The prediction of an active or extremely active hurricane season has prompted senior care experts to encourage families to prepare their senior loved ones for severe weather emergencies and the possibility of evacuation. “We know that a disaster can be deadly for some seniors because of physical and other limitations,” said Jeff Huber, president of Home Instead, Inc. “It’s important for families to talk with their senior loved ones and begin preparing in advance for any kind of emergency that could threaten their health or safety.” Huber recommends using the following checklist as you help your older adult get ready for potential weather emergencies. Home Instead Senior Care's Disaster Prep Checklist For Seniors: Tune in. Contact the local emergency management office to learn about the most likely natural disasters to strike your area. Stay abreast of what’s going on through your local radio or television. Take stock. Decide what your senior can or can’t do in the event of a natural disaster. Make a list of what would be needed if a disaster occurred. For example, if your loved one is wheelchair-bound, determine an evacuation strategy ahead of time. Prepare for whatever disaster could hit the area.
To go or to stay? When deciding to evacuate, older adults should go sooner rather than later. By waiting too long, they may be unable to leave if they require assistance.
Make a plan. Schedule a family meeting to develop a plan of action. Include in your plan key people - such as neighbors, friends, relatives and professional caregivers -who could help. More than one way out. Seniors should develop at least two escape routes: one to evacuate their home and one to evacuate their community. The local emergency management office can tell you escape routes out of the community. Meet up.
Designate a place to meet relatives or key support people outside the house, as well as a second location outside the neighborhood, such as a school or church. Practice the plan twice a year. Get up and “Go Kit.” Have an easy-to-carry backpack including three days of non-perishable food and water with an additional four days of food and water readily accessible at home. Have at least one gallon of bottled water per person per day. Refresh and replace your supplies at least twice a year. And don’t forget the blanket and paper products such as toilet paper. Pack extras and copies.

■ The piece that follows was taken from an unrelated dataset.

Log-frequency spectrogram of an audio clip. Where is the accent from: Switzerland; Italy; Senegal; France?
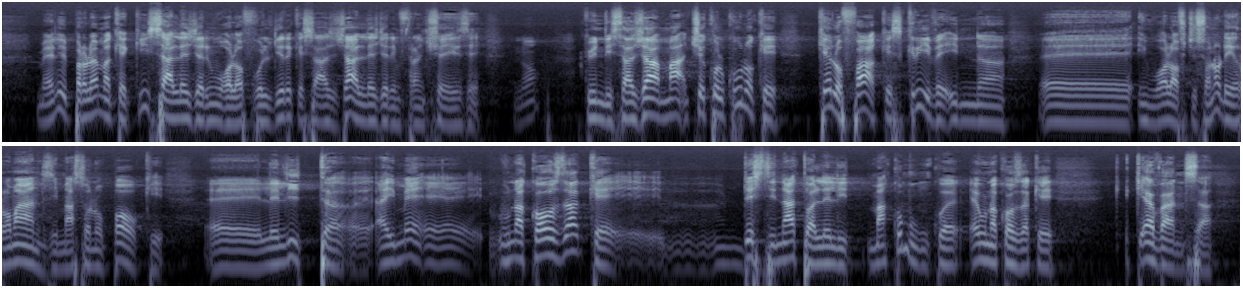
Senegal; born there; Italian is a second language; Io sono nato in Senegal, non dico in altra parte dell'Africa, in Senegal, dove io non avevo mai visto una montagna.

Have at least a one-month supply of medication on hand at all times. Make ready other important documents in a waterproof protector including copies of prescriptions, car title registration and driver’s license, insurance documents and bank account numbers, and a spare checkbook. Also take extra eyeglasses and hearing-aid batteries. Label every piece of important equipment or personal item in case they are lost.
Your contact list. Compile a list of important contacts, including the senior’s support network, doctors and other important health-care professionals. The information can be recorded and kept in a free Home Instead Senior Emergency kit, available at www.senioremergencykit.com.
If you can’t be there. If you’re not living close by to help your loved one, enlist the help of family or friends, or contact a professional caregiving company.